INSTRUCTIONS FOR THE TASK. Below are the records; count the lines in which "from" occurs and report only that number.

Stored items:
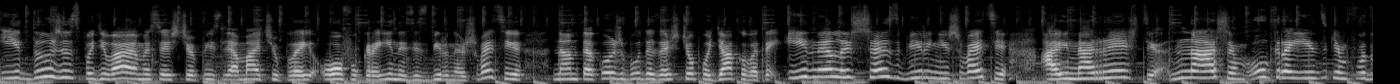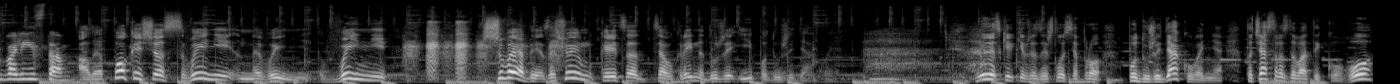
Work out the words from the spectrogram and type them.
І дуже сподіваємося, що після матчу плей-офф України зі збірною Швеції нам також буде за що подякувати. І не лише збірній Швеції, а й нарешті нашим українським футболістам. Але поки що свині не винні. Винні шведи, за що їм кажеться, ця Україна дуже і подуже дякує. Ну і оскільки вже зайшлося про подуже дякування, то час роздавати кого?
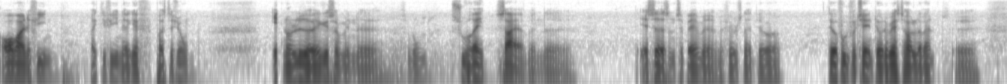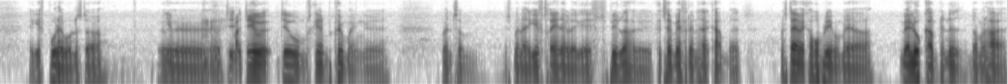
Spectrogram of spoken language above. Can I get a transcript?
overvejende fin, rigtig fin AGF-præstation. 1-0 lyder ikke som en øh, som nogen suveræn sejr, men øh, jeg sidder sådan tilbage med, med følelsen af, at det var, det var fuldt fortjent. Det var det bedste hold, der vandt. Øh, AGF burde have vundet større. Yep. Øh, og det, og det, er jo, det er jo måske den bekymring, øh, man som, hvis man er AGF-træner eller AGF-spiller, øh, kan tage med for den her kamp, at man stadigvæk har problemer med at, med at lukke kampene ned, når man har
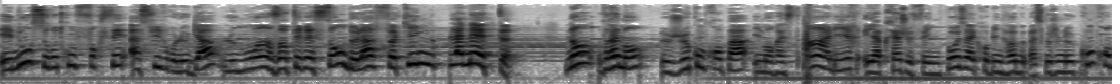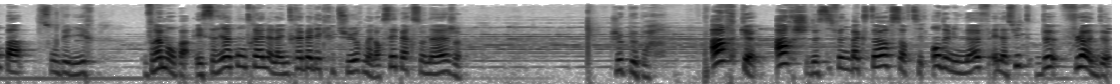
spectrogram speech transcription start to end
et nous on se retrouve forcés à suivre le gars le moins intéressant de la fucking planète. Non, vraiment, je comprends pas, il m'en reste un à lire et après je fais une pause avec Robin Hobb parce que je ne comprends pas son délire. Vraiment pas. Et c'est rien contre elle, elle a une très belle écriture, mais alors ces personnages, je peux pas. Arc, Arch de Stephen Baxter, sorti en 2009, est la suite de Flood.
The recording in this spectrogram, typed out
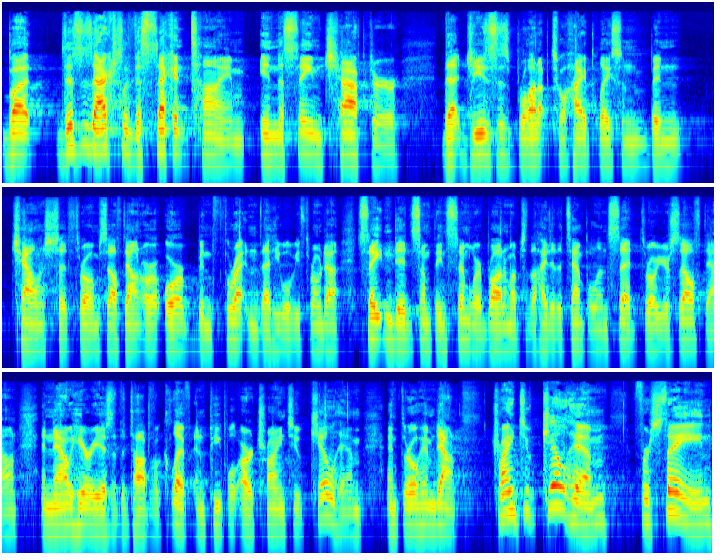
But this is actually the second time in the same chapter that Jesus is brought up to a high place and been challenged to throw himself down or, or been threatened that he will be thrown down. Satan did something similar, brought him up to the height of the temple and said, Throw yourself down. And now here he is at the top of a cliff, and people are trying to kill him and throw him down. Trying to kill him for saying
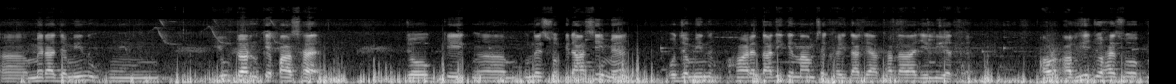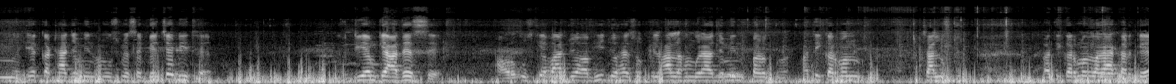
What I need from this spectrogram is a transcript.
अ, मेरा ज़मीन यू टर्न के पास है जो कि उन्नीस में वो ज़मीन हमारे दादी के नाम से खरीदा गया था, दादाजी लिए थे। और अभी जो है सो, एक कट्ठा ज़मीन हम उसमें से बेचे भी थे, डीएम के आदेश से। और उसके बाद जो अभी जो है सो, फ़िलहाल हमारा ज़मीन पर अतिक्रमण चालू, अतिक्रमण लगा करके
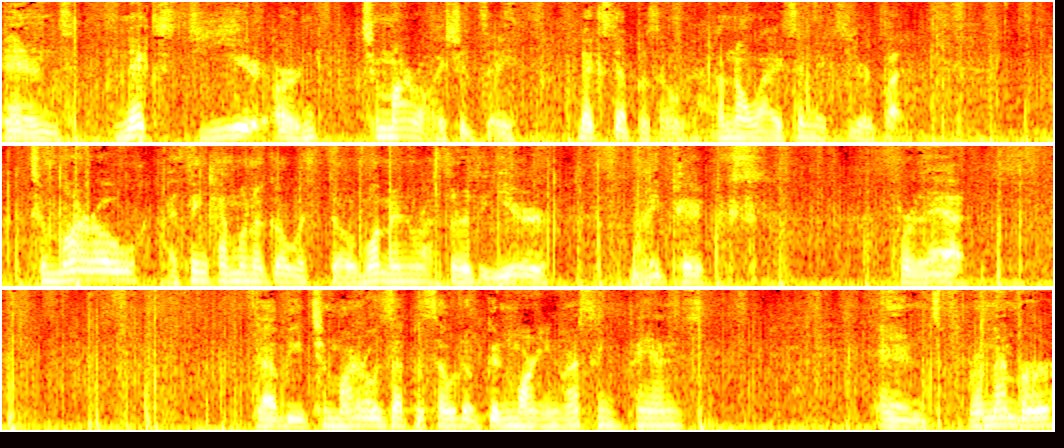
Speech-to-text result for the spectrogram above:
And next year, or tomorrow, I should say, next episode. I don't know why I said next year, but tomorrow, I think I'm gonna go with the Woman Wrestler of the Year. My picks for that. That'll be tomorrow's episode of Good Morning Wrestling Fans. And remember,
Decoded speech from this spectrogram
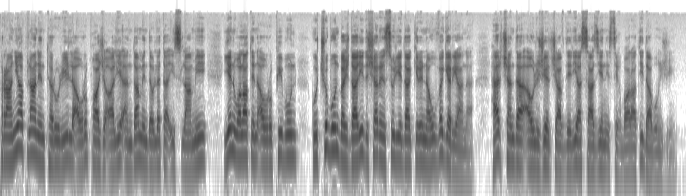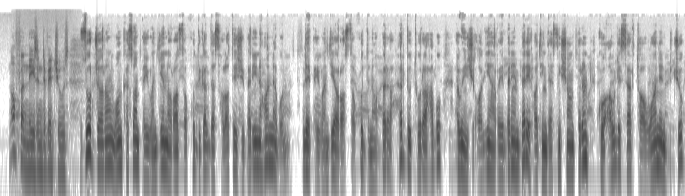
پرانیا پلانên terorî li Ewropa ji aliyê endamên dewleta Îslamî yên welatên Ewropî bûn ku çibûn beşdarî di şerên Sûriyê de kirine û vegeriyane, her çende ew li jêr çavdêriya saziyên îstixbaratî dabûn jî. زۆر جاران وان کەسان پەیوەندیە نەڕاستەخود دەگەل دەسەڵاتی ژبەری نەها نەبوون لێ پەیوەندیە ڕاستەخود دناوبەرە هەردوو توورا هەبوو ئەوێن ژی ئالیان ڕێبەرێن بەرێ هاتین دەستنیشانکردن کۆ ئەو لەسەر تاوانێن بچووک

SOLUTION TO THE EXERCISE. 3